Gingivitis — This is the early stage of gum disease, when the gums become red and swollen, and bleed easily. At this stage, the disease is treatable and can usually be eliminated by daily brushing and flossing.
Periodontitis — If left untreated, gingivitis will advance into periodontitis, and the gums and bone that support the teeth will become seriously and irreversibly damaged. Gums infected with periodontitis can cause teeth to become loose, fall out, or be removed by a dentist.
Certain factors can increase a patient’s risk of developing periodontal disease, including:
Smoking or using chewing tobacco
Certain types of medication such as steroids, anti-epilepsy drugs, cancer therapy drugs, calcium channel blockers, and oral contraceptives
Bridges that no longer fit properly
While it is possible to have periodontal disease and not know it, some symptoms can include:
Gums that bleed easily
Red, swollen, tender gums
Gums that have pulled away from the teeth
Persistent bad breath or bad taste
Pus between your teeth and gums
Permanent teeth that are loose or separating
Any change in the way your teeth fit together when you bite
Any change in the fit of partial dentures
Treating Gum Disease
Treatments for gum disease can vary depending on the severity of each individual case. Typical treatments include:
Non-surgical treatments such as at-home periodontal trays, and scaling and root planning (deep cleaning)
Periodontal surgery and laser gum surgery
Preventing Gum Disease
Regular dental checkups and periodontal examinations are important for maintaining your health and the health of your smile. You don’t have to lose teeth to periodontal disease, and by practicing good oral hygiene at home, you can significantly reduce your chances of ever getting gum disease. Remember to brush regularly, clean between your teeth, eat a balanced diet, and schedule regular dental visits to help keep your smile healthy.
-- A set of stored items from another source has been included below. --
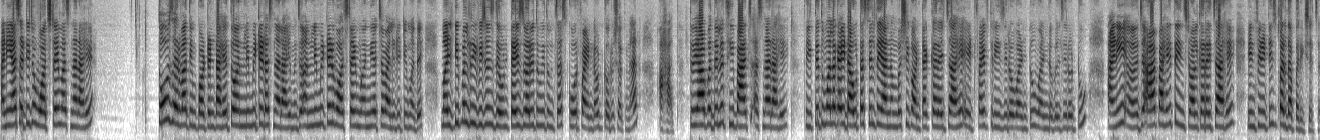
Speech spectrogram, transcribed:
आणि यासाठी जो वॉच टाईम असणार आहे तो सर्वात इम्पॉर्टंट आहे तो अनलिमिटेड असणार आहे. म्हणजे अनलिमिटेड वॉच टाईम वन इयरच्या व्हॅलिडिटीमध्ये मल्टिपल रिव्हिजन्स देऊन टेस्टद्वारे तुम्ही तुमचा स्कोअर फाइंड आउट करू शकणार आहात. तर याबद्दलच ही बॅच असणार आहे. इथे तुम्हाला काही डाऊट असेल तर या नंबरशी कॉन्टॅक्ट करायचं आहे. Eight five three zero one two one double zero two आणि जे ॲप आहे ते इन्स्टॉल करायचं आहे इन्फिनिटी स्पर्धा परीक्षेचं.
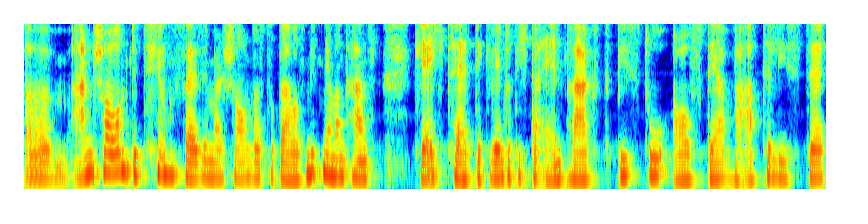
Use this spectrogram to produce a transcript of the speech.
ähm, anschauen, beziehungsweise mal schauen, was du daraus mitnehmen kannst. Gleichzeitig, wenn du dich da eintragst, bist du auf der Warteliste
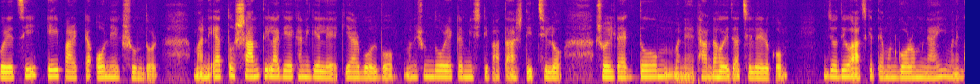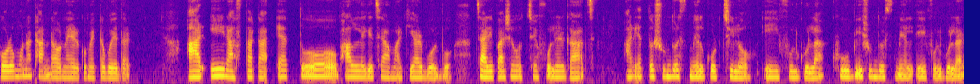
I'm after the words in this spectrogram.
করেছি। এই পার্কটা অনেক সুন্দর। মানে এত শান্তি লাগে এখানে গেলে, কি আর বলব? মানে সুন্দর একটা মিষ্টি বাতাস দিচ্ছিল। শরীরটা একদম মানে ঠান্ডা হয়ে যাচ্ছিল এরকম। যদিও আজকে তেমন গরম নাই মানে গরমও না, ঠান্ডাও না, এরকম একটা ওয়েদার আর এই রাস্তাটা এত ভালো লেগেছে আমার, কি আর বলব। চারিপাশে হচ্ছে ফুলের গাছ আর এত সুন্দর স্মেল করছিল এই ফুলগুলা, খুবই সুন্দর স্মেল এই ফুলগুলার।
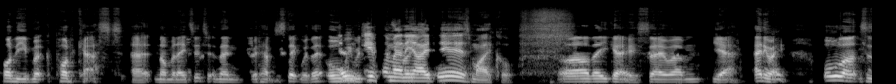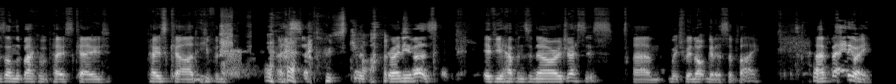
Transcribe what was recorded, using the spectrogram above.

Using Fluoride to Protect Your Teeth
You brush your teeth twice a day, floss regularly and visit the dentist every six months, but did you know that rinsing with fluoride — a mineral that helps prevent cavities and tooth decay — also helps keep your teeth healthy and strong?
Fluoride is effective in preventing cavities and tooth decay by coating your teeth and preventing plaque from building up and hardening on the tooth’s surface.
Fluoride comes in two varieties, topical and systemic:
Topical fluoride is applied directly to the tooth and includes toothpaste and mouth rinses.
Systemic fluorides are generally only used by your dentist and are not often available for at-home use. Systemic fluoride treatments are generally designed to help protect the oral health of children undergoing dental procedures. Fluoride used in the dentist/orthodontists office is often a much stronger concentration than in toothpaste or mouthwash but is available at some drug stores or a pharmacy (ask your dentist before purchasing professional strength fluoride).